• _Instructions for the task_:
Pictures stay out, but every line of the data is copied exactly.

• _Records for this task_:
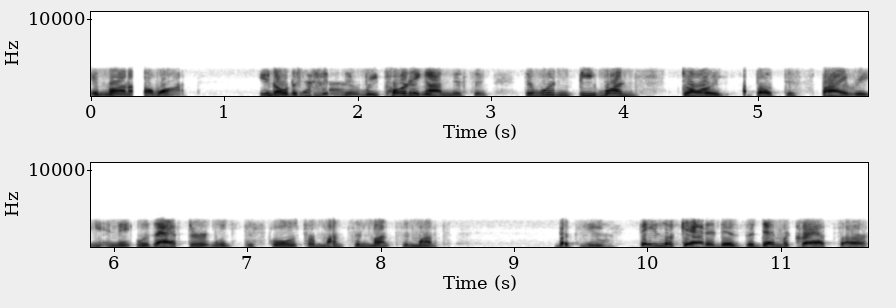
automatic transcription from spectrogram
Imran Awan, you know, to see if they're reporting on this. thing. There wouldn't be one story about this spying, and it was after it was disclosed for months and months and months. But see, Yeah. they look at it as the Democrats are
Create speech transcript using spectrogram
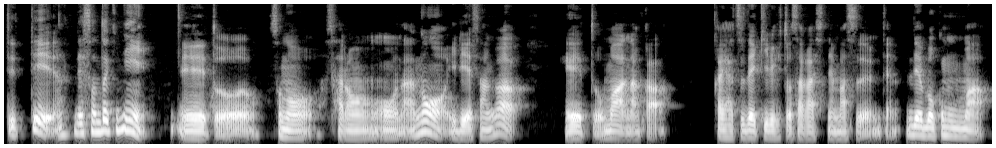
てて、で、その時に、えっ、と、そのサロンオーナーの入江さんが、えっ、と、まあなんか、開発できる人探してます、みたいな。で、僕もまあ、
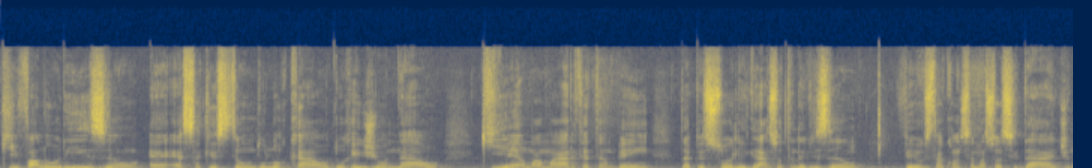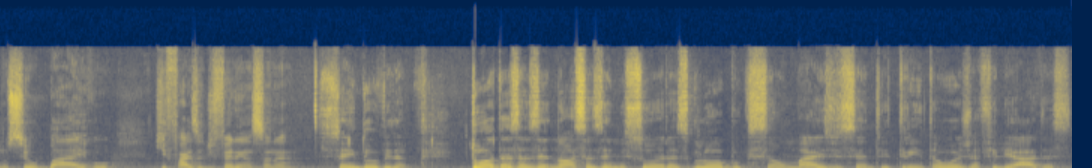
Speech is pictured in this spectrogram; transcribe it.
que valorizam é, essa questão do local, do regional, que é uma marca também da pessoa ligar sua televisão, ver o que está acontecendo na sua cidade, no seu bairro, que faz a diferença, né? Sem dúvida. Todas as nossas emissoras Globo, que são mais de 130 hoje afiliadas,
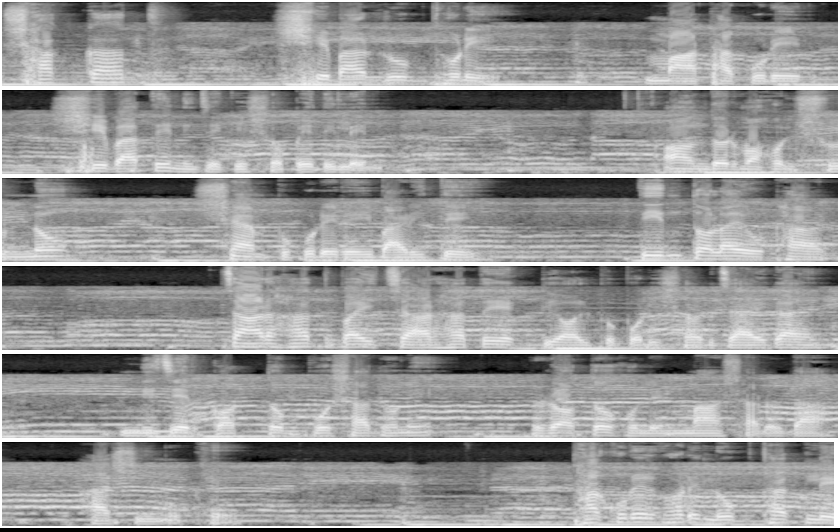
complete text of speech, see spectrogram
সাক্ষাৎ সেবার রূপ ধরে মা ঠাকুরের সেবাতে নিজেকে সঁপে দিলেন। অন্দরমহল শূন্য, শ্যামপুকুরের এই বাড়িতে তিনতলায় ওঠার চার হাত বাই চার হাতে একটি অল্প পরিসর জায়গায় নিজের কর্তব্য সাধনে রত হলেন মা সারদা হাসি মুখে। ঠাকুরের ঘরে লোক থাকলে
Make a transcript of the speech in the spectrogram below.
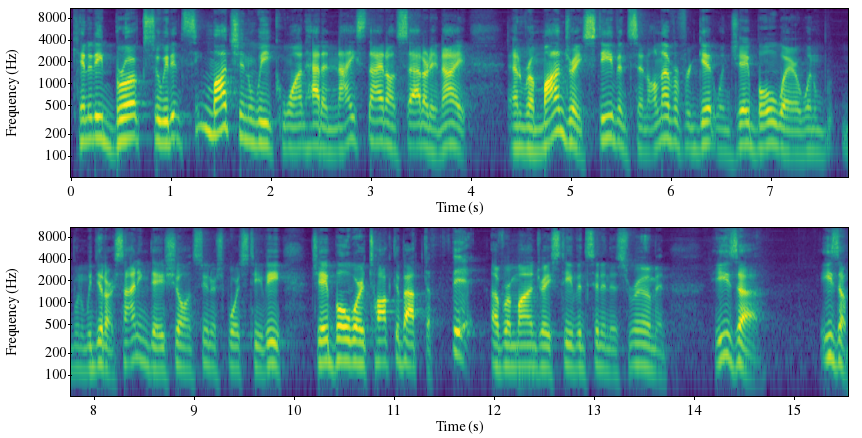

• _Answer box_:
automatic transcription from spectrogram
Imran Awan, you know, to see if they're reporting on this. thing. There wouldn't be one story about this spying, and it was after it was disclosed for months and months and months. But see, Yeah. they look at it as the Democrats are
Create speech transcript using spectrogram
てて、で、その時に、えっ、と、そのサロンオーナーの入江さんが、えっ、と、まあなんか、開発できる人探してます、みたいな。で、僕もまあ、
Speech is pictured in this spectrogram; transcribe it.
que valorizam é, essa questão do local, do regional, que é uma marca também da pessoa ligar sua televisão, ver o que está acontecendo na sua cidade, no seu bairro, que faz a diferença, né? Sem dúvida. Todas as nossas emissoras Globo, que são mais de 130 hoje afiliadas,
complete text of speech, see spectrogram
সাক্ষাৎ সেবার রূপ ধরে মা ঠাকুরের সেবাতে নিজেকে সঁপে দিলেন। অন্দরমহল শূন্য, শ্যামপুকুরের এই বাড়িতে তিনতলায় ওঠার চার হাত বাই চার হাতে একটি অল্প পরিসর জায়গায় নিজের কর্তব্য সাধনে রত হলেন মা সারদা হাসি মুখে। ঠাকুরের ঘরে লোক থাকলে
Make a transcript of the speech in the spectrogram below.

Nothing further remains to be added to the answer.